From the Poetry archives, this essay from the late, great American philosopher, Richard Rorty, stands out as a lovely paean to verse. When Rorty learned he had the inoperable pancreatic cancer that would take his life, he reflected on what especially resonated in his reading:
Some months after I learned the bad news, I was sitting around having coffee with my elder son and a visiting cousin. My cousin (who is a Baptist minister) asked me whether I had found my thoughts turning toward religious topics, and I said no. “Well, what about philosophy?” my son asked. “No,” I replied, neither the philosophy I had written nor that which I had read seemed to have any particular bearing on my situation. I had no quarrel with Epicurus’s argument that it is irrational to fear death, nor with Heidegger’s suggestion that ontotheology originates in an attempt to evade our mortality. But neither ataraxia (freedom from disturbance) nor Sein zum Tode (being toward death) seemed in point.
“Hasn’t anything you’ve read been of any use?” my son persisted. “Yes,” I found myself blurting out, “poetry.” “Which poems?” he asked. I quoted two old chestnuts that I had recently dredged up from memory and been oddly cheered by, the most quoted lines of Swinburne’s “Garden of Proserpine”:
We thank with brief thanksgiving
Whatever gods may be
That no life lives for ever;
That dead men rise up never;
That even the weariest river
Winds somewhere safe to sea.
and Landor’s “On His Seventy-Fifth Birthday”:
Nature I loved, and next to Nature, Art;
I warmed both hands before the fire of life,
It sinks, and I am ready to depart.
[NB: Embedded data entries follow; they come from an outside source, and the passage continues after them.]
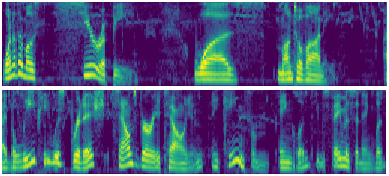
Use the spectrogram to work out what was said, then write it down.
One of the most syrupy was Mantovani. I believe he was British. It sounds very Italian. He came from England. He was famous in England.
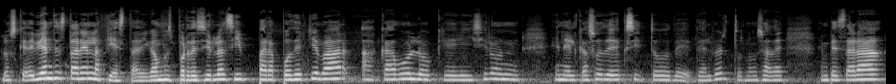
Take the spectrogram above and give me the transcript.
los que debían de estar en la fiesta, digamos, por decirlo así, para poder llevar a cabo lo que hicieron en el caso de éxito de, de Alberto, ¿no? O sea, de empezar a,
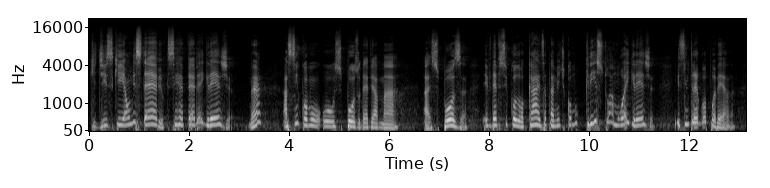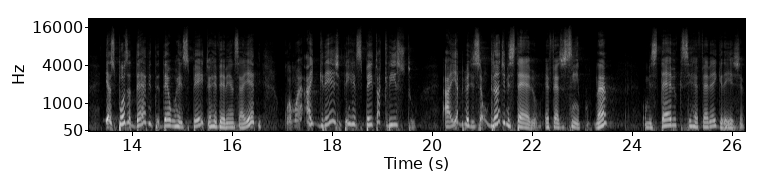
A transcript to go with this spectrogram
que diz que é um mistério que se refere à igreja, né? Assim como o esposo deve amar a esposa, ele deve se colocar exatamente como Cristo amou a igreja e se entregou por ela. E a esposa deve ter o respeito e a reverência a ele, como a igreja tem respeito a Cristo. Aí a Bíblia diz, é um grande mistério, Efésios 5, né? O mistério que se refere à igreja.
I found comfort in those slow meanders and those stuttering embers. I suspect that no comparable effect could have been produced by prose. Not just imagery, but also rhyme and rhythm were needed to do the job. In lines such as these, all three conspire to produce a degree of compression, and thus of impact, that only verse can achieve. Compared to the shaped charges contrived by versifiers, even the best prose is scattershot.